:: PROVIDED RECORDS

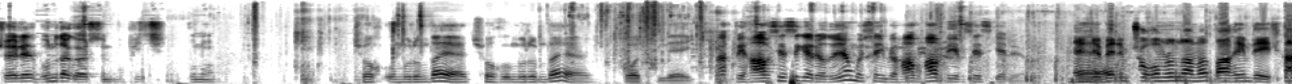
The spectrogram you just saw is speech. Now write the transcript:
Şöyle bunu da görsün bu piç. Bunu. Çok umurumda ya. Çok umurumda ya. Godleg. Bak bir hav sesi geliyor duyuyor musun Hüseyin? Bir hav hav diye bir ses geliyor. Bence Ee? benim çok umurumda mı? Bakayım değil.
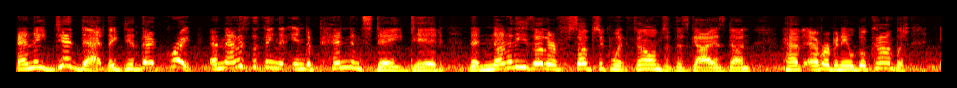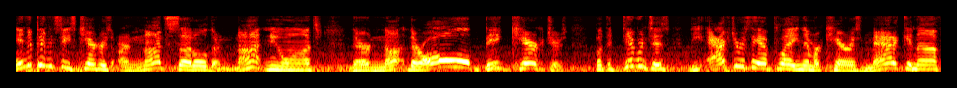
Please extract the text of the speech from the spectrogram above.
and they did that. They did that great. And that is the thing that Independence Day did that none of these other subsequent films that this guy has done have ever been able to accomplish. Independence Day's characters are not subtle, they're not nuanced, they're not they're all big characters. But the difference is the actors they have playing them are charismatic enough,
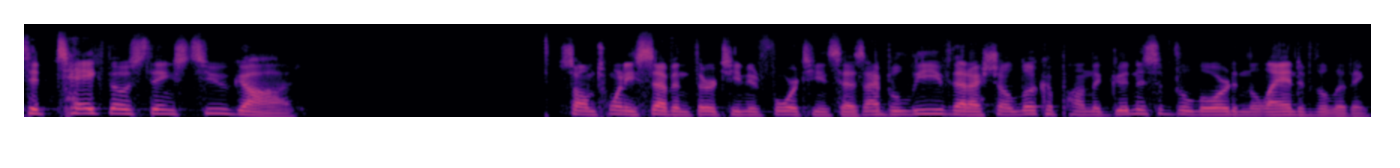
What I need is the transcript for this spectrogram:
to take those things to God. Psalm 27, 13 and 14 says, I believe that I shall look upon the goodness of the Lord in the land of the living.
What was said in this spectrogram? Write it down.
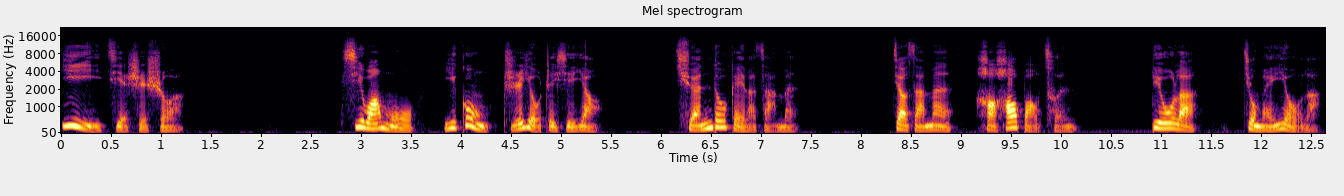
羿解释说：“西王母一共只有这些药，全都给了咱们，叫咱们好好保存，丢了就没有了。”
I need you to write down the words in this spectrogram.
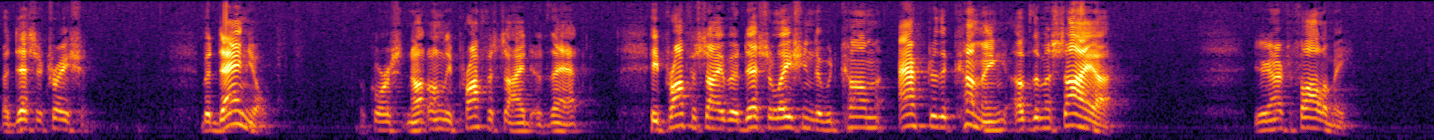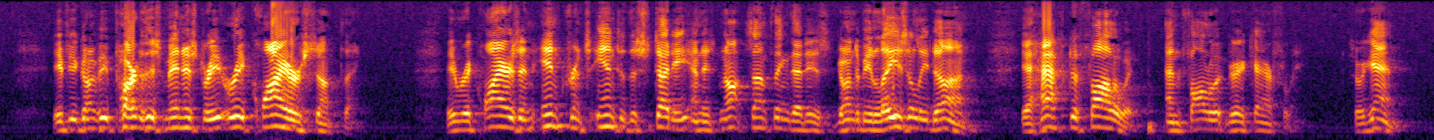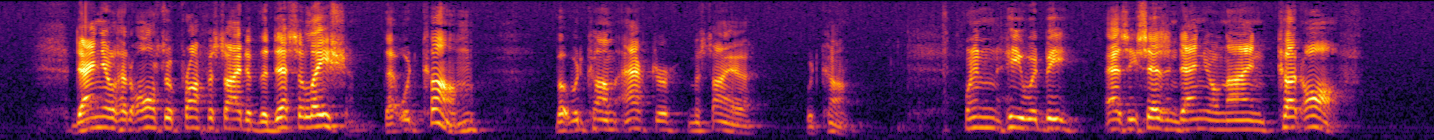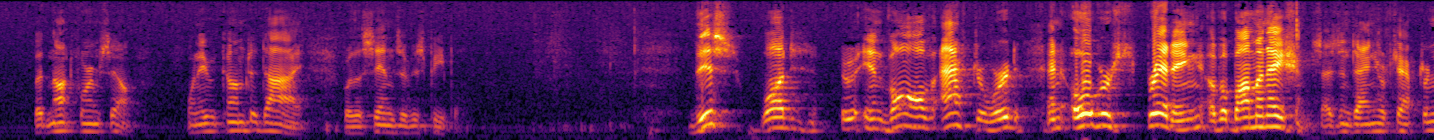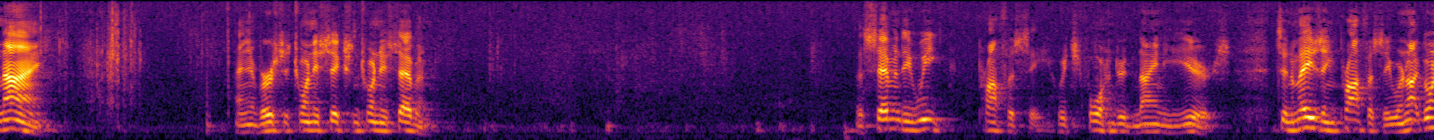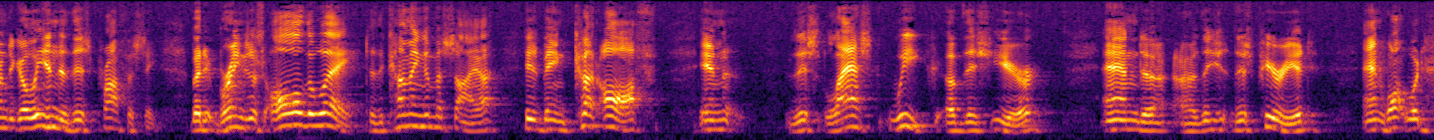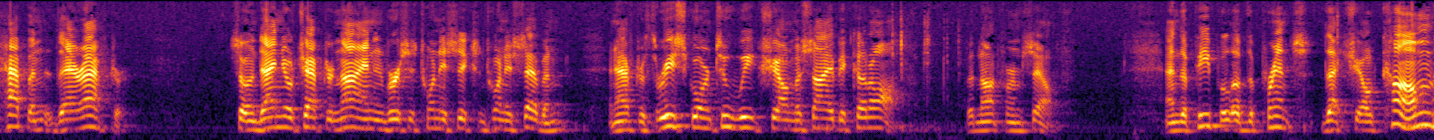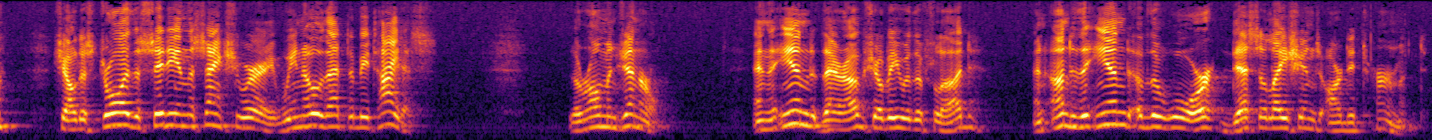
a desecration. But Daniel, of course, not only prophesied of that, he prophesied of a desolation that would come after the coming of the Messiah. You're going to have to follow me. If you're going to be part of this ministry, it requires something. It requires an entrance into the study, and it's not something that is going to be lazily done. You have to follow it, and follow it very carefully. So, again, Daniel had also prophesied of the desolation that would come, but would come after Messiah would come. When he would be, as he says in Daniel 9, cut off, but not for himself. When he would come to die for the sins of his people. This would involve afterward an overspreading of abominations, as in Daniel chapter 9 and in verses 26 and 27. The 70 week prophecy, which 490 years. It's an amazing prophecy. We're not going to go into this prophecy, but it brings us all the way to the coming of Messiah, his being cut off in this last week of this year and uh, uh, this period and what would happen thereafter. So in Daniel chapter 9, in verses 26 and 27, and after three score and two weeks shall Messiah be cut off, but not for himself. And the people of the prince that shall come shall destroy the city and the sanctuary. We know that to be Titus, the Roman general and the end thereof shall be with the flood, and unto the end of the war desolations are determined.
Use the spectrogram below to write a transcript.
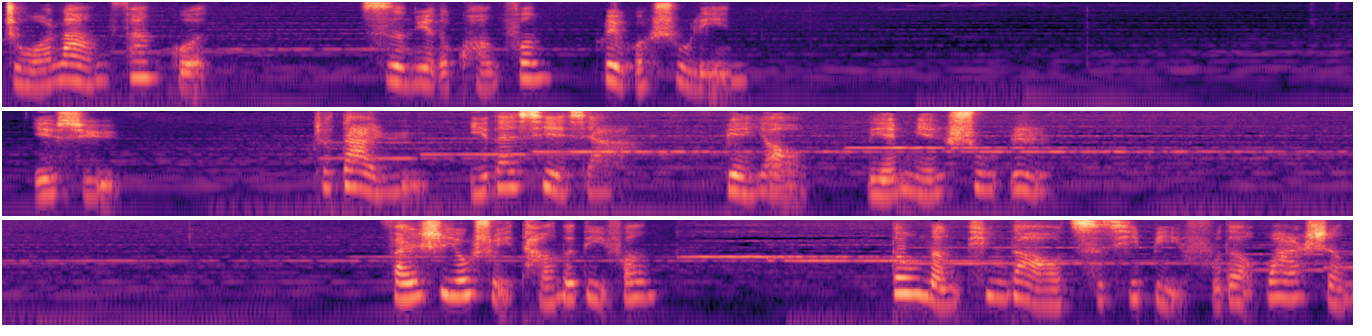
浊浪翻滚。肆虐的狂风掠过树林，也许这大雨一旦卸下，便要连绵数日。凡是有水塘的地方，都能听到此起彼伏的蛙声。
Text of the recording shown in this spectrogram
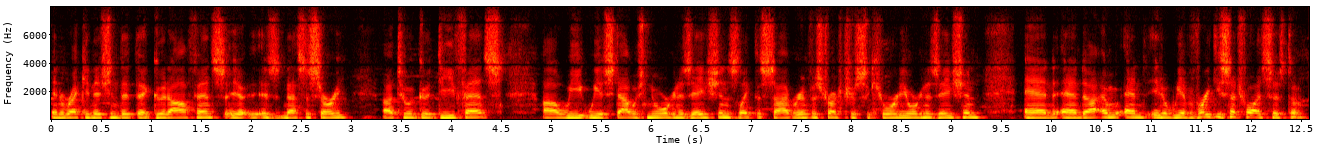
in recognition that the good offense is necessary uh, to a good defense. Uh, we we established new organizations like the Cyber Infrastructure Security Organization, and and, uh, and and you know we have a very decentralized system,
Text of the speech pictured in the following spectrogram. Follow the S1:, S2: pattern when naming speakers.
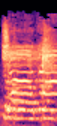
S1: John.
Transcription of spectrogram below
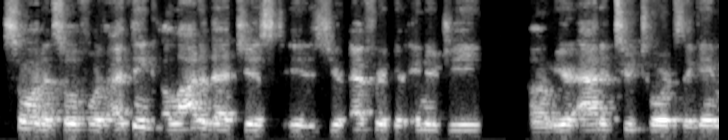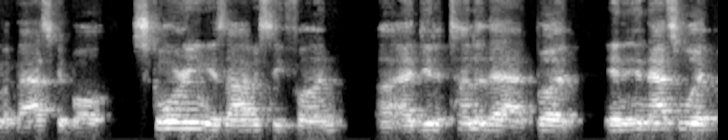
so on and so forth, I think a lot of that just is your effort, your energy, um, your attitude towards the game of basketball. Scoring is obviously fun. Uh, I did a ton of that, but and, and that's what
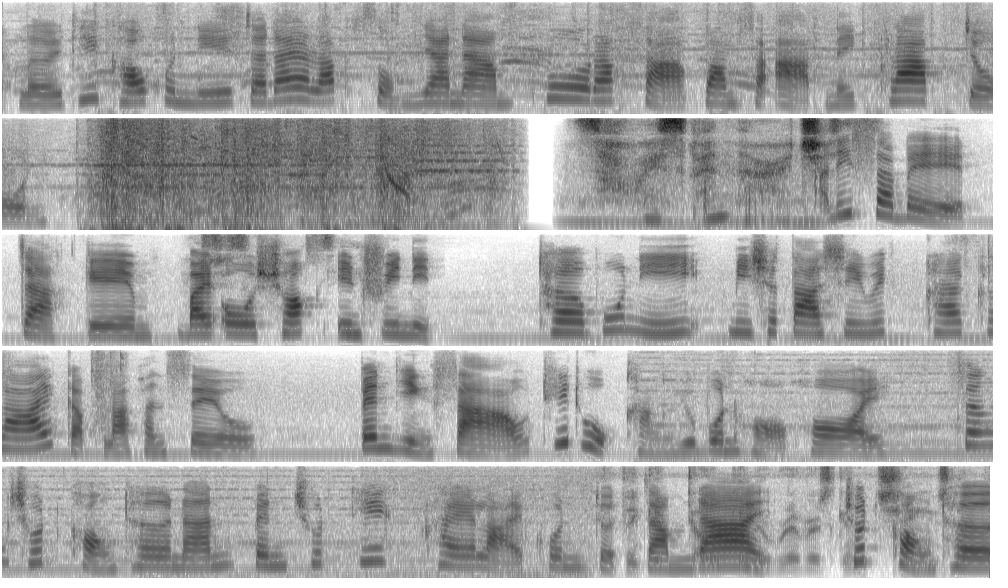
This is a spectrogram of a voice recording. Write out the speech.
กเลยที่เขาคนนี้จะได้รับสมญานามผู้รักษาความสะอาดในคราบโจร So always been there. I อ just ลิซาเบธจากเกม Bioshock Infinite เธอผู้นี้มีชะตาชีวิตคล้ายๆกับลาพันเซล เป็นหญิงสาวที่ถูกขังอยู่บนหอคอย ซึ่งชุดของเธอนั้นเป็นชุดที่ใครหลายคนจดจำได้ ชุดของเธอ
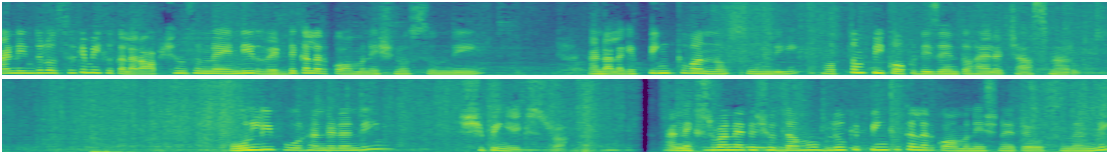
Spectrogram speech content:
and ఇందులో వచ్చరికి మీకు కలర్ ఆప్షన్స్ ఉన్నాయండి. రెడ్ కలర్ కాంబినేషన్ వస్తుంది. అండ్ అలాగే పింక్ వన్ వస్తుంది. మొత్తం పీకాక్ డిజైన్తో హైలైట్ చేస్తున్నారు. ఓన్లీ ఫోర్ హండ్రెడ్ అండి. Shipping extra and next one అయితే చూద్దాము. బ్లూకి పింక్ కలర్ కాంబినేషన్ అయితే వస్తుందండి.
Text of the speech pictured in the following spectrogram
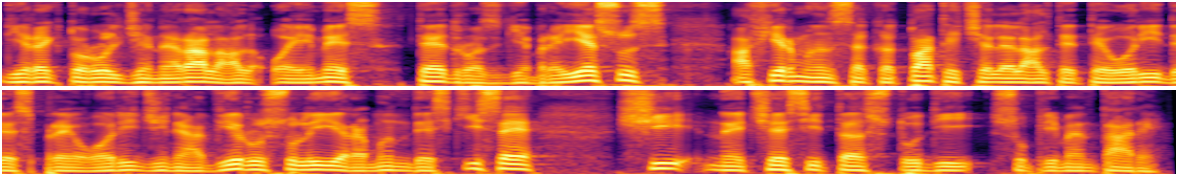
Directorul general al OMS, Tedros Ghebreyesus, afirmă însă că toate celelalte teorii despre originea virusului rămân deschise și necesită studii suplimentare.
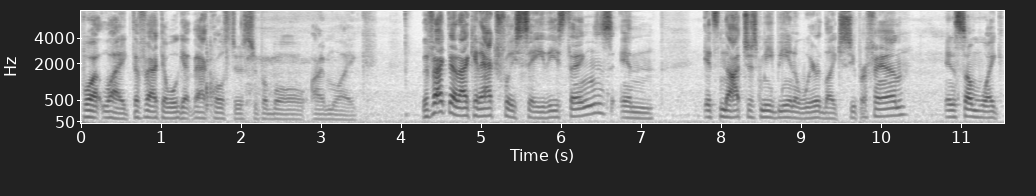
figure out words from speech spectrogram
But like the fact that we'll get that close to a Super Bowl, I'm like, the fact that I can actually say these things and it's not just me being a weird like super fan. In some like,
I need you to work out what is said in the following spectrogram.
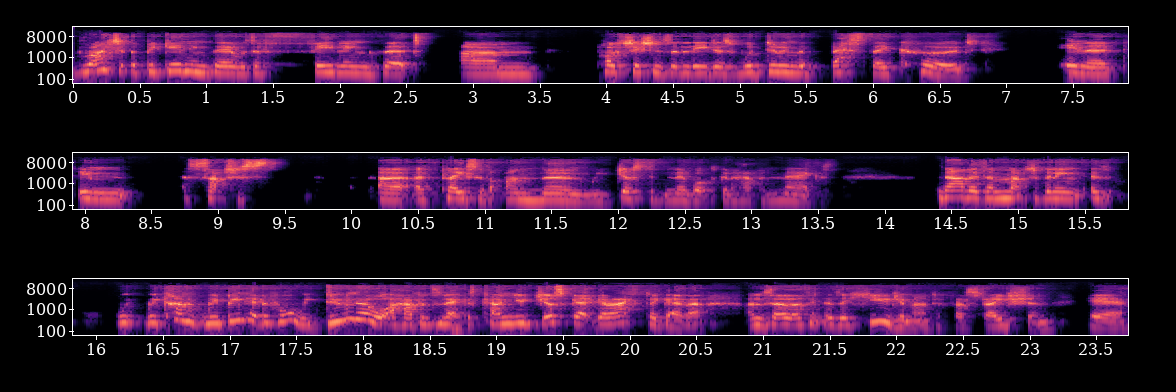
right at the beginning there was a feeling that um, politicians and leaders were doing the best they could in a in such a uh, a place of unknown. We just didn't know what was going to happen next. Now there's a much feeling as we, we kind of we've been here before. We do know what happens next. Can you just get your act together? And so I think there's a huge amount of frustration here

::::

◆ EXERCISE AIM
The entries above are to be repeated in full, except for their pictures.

◆ SOLUTION
The spectrogram you just saw is speech. Now write the transcript:
Şöyle bunu da görsün bu piç. Bunu. Çok umurumda ya. Çok umurumda ya. Godleg. Bak bir hav sesi geliyor duyuyor musun Hüseyin? Bir hav hav diye bir ses geliyor. Bence Ee? benim çok umurumda mı? Bakayım değil.
Please extract the text of the speech from the spectrogram above.
and they did that. They did that great. And that is the thing that Independence Day did that none of these other subsequent films that this guy has done have ever been able to accomplish. Independence Day's characters are not subtle, they're not nuanced, they're not they're all big characters. But the difference is the actors they have playing them are charismatic enough,
What I need is the transcript for this spectrogram:
to take those things to God. Psalm 27, 13 and 14 says, I believe that I shall look upon the goodness of the Lord in the land of the living.
What was said in this spectrogram? Write it down.
羿解释说：“西王母一共只有这些药，全都给了咱们，叫咱们好好保存，丢了就没有了。”
I need you to write down the words in this spectrogram.
a desecration. But Daniel, of course, not only prophesied of that, he prophesied of a desolation that would come after the coming of the Messiah. You're going to have to follow me. If you're going to be part of this ministry, it requires something. It requires an entrance into the study, and it's not something that is going to be lazily done. You have to follow it, and follow it very carefully. So, again, Daniel had also prophesied of the desolation that would come, but would come after Messiah would come. When he would be, as he says in Daniel 9, cut off, but not for himself. When he would come to die for the sins of his people. This would involve afterward an overspreading of abominations, as in Daniel chapter 9 and in verses 26 and 27. The 70 week prophecy, which 490 years. It's an amazing prophecy. We're not going to go into this prophecy, but it brings us all the way to the coming of Messiah, his being cut off in this last week of this year and uh, uh, this period and what would happen thereafter. So in Daniel chapter 9, in verses 26 and 27, and after three score and two weeks shall Messiah be cut off, but not for himself. And the people of the prince that shall come shall destroy the city and the sanctuary. We know that to be Titus, the Roman general and the end thereof shall be with the flood, and unto the end of the war desolations are determined.
Use the spectrogram below to write a transcript.
浊浪翻滚。肆虐的狂风掠过树林，也许这大雨一旦卸下，便要连绵数日。凡是有水塘的地方，都能听到此起彼伏的蛙声。
Text of the recording shown in this spectrogram
in recognition that the good offense is necessary uh, to a good defense. Uh, we we established new organizations like the Cyber Infrastructure Security Organization, and and, uh, and and you know we have a very decentralized system,
Text of the speech pictured in the following spectrogram. Follow the S1:, S2: pattern when naming speakers.
S1: John.
Transcription of spectrogram below
so on and so forth, I think a lot of that just is your effort, your energy, um, your attitude towards the game of basketball. Scoring is obviously fun. Uh, I did a ton of that, but and, and that's what
This is a spectrogram of a voice recording. Write out the speech.
กเลยที่เขาคนนี้จะได้รับสมญานามผู้รักษาความสะอาดในคราบโจร So always been there. I อ just ลิซาเบธจากเกม Bioshock Infinite เธอผู้นี้มีชะตาชีวิตคล้ายๆกับลาพันเซล เป็นหญิงสาวที่ถูกขังอยู่บนหอคอย ซึ่งชุดของเธอนั้นเป็นชุดที่ใครหลายคนจดจำได้ ชุดของเธอ
Spectrogram speech content:
and ఇందులో వచ్చరికి మీకు కలర్ ఆప్షన్స్ ఉన్నాయండి. రెడ్ కలర్ కాంబినేషన్ వస్తుంది. అండ్ అలాగే పింక్ వన్ వస్తుంది. మొత్తం పీకాక్ డిజైన్తో హైలైట్ చేస్తున్నారు. ఓన్లీ ఫోర్ హండ్రెడ్ అండి. Shipping extra and next one అయితే చూద్దాము. బ్లూకి పింక్ కలర్ కాంబినేషన్ అయితే వస్తుందండి.
Text of the speech pictured in the following spectrogram
Directorul general al OMS, Tedros Ghebreyesus, afirmă însă că toate celelalte teorii despre originea virusului rămân deschise și necesită studii suplimentare.
figure out words from speech spectrogram
But like the fact that we'll get that close to a Super Bowl, I'm like, the fact that I can actually say these things and it's not just me being a weird like super fan. In some like,
I need you to work out what is said in the following spectrogram.
right at the beginning there was a feeling that um, politicians and leaders were doing the best they could in a in such a uh, a place of unknown. We just didn't know what was going to happen next. Now there's a much feeling as we, we kind of we've been here before. We do know what happens next. Can you just get your act together? And so I think there's a huge amount of frustration here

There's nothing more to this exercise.